terran

  • Handlebar Stache
  • *****
  • Posts: 2022
Re: Should I stop contributing to my TSP? A liquidity problem.
« Reply #1 on: August 15, 2017, 08:31:39 AM »
Definitely don't stop contributing, especially right now when you're in a no tax ever situation.

Once you're no longer working for the federal government you can roll your TSP into an IRA and then you can access this money penalty free like so: https://forum.mrmoneymustache.com/taxes/how-to-withdraw-funds-from-your-ira-and-401k-without-penalty-before-ag-39647/

Heroes821

  • Pencil Stache
  • ****
  • Posts: 566
Re: Should I stop contributing to my TSP? A liquidity problem.
« Reply #2 on: August 15, 2017, 09:20:14 AM »
At 45 how close are you from military retirement?  If you joined at 18 we're talking 3 more years and you would need a significantly smaller stash with retirement pay.  Plus I know very few vets who do 6 years without qualifying for disability, let alone 15+.  I think following MMM principles you should be safe, but your 500k will probably be mostly in investments so it's also growing and generating dividends not just withdrawing down.  Even if you only get 10k a year in VA benefits that would lower your 4% draw need down to 30k which helps those numbers significantly.

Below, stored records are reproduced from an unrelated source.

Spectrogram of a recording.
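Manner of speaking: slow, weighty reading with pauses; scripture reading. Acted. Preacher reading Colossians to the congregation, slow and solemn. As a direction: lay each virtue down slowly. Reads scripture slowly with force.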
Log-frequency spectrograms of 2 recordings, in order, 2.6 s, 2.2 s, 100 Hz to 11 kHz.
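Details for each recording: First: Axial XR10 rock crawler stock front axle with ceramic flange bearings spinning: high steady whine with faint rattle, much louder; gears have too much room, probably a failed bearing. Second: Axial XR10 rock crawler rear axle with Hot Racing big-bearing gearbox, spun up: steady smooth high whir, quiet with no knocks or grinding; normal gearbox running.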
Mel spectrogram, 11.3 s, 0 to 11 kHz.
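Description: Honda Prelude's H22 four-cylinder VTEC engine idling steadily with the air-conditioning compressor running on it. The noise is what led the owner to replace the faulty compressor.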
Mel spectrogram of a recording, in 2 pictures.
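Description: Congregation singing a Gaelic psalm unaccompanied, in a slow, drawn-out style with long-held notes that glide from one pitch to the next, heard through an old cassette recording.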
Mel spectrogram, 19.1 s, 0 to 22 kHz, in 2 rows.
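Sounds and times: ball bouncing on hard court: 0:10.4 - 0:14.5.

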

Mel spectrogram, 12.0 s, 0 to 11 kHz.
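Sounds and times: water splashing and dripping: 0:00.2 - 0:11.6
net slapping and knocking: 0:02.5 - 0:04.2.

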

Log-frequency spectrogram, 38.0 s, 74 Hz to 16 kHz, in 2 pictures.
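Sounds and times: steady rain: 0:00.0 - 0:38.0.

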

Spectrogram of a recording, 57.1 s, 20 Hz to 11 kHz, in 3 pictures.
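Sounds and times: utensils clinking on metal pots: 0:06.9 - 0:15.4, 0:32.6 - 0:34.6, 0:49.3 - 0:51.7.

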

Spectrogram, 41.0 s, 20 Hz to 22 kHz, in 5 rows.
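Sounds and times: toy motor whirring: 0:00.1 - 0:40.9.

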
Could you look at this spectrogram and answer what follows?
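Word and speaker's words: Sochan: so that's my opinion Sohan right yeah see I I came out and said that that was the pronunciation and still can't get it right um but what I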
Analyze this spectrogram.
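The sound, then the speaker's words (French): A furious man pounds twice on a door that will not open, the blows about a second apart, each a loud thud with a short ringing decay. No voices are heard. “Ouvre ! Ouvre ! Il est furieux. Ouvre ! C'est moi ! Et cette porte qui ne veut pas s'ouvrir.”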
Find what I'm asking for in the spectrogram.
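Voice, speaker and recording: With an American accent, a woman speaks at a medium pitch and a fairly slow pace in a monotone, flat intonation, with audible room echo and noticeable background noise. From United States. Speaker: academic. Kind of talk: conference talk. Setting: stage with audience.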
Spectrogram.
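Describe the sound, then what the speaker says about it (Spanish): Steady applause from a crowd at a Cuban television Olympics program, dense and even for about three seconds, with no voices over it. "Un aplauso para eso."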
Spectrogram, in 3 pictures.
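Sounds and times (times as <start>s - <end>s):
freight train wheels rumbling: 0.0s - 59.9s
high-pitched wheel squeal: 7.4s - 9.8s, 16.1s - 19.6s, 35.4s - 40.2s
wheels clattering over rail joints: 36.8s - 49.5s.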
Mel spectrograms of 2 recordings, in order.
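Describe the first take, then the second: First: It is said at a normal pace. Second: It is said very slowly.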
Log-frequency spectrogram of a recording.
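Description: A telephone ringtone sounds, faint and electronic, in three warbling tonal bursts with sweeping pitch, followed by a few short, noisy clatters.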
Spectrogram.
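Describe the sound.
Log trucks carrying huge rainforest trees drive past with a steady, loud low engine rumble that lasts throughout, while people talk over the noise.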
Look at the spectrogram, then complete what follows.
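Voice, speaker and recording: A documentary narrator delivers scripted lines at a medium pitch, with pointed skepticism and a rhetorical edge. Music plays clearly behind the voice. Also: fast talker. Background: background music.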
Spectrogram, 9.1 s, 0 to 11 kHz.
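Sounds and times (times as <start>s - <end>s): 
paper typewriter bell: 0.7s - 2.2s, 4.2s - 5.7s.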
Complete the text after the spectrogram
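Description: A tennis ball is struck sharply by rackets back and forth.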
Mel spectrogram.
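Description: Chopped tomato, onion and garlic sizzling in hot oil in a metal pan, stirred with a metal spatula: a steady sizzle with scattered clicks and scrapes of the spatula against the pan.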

Also congrats on the tax free stuff.

shipright

  • 5 O'Clock Shadow
  • *
  • Posts: 10
Re: Should I stop contributing to my TSP? A liquidity problem.
« Reply #3 on: August 16, 2017, 02:09:32 AM »
Definitely don't stop contributing, especially right now when you're in a no tax ever situation.

Once you're no longer working for the federal government you can roll your TSP into an IRA and then you can access this money penalty free like so: https://forum.mrmoneymustache.com/taxes/how-to-withdraw-funds-from-your-ira-and-401k-without-penalty-before-ag-39647/

Its tax free whether it goes into the TSP or not, the benefit being that I won't have to pay taxes on the returns upon withdrawal. Yeah I agree the benefit of more liquidity is not worth missing out on that, so the question is really whether to stop TSP after I leave the tax free zone.

I didn't know about the penalty free access, I will look into that. Thanks!

At 45 how close are you from military retirement?  If you joined at 18 we're talking 3 more years and you would need a significantly smaller stash with retirement pay.  Plus I know very few vets who do 6 years without qualifying for disability, let alone 15+.  I think following MMM principles you should be safe, but your 500k will probably be mostly in investments so it's also growing and generating dividends not just withdrawing down.  Even if you only get 10k a year in VA benefits that would lower your 4% draw need down to 30k which helps those numbers significantly.

Also congrats on the tax free stuff.

I drew up my FIRE plan with excluding my military retirement because when I started getting to 20 wasn't guaranteed. I am still a year away from safe harbor but there is no statutory way I don't get there at this point. However, I am a cautious sort so I haven't changed my plans now that the pension is all but in the bag, and also because I am lazy and don't want to redo my spreadsheets.

I can retire in four years, so at age 40. whether I actually do so or not depends on the situation. I intend to work until 45, if the civilian sector doesn't look so good I might spend all of that time in the military.

The draw down on the 500K was assuming an all told annual increase in value of 4%. So even with it growing I still end up at below 100K at age 60 in that account. If I can truly withdraw from a roll over retirement account penalty free this solves all the problems.

Heroes821

  • Pencil Stache
  • ****
  • Posts: 566
Re: Should I stop contributing to my TSP? A liquidity problem.
« Reply #4 on: August 16, 2017, 06:15:55 AM »
wow my math failed so bad 18-38 not 48 sigh. 

I think it's good to not plan for things like an employer pension due to historically mismanaged funds going bankrupt, but we're talking about the USG here, that's in the same boat as wall street catching fire and the world economy turning into rocks and sticks.  It could happen, but even if it did we'd have bigger problems than what happened to our investment money.

Might be worth re-doing your spreadsheet in a copy so you can compare them while still following your original plan.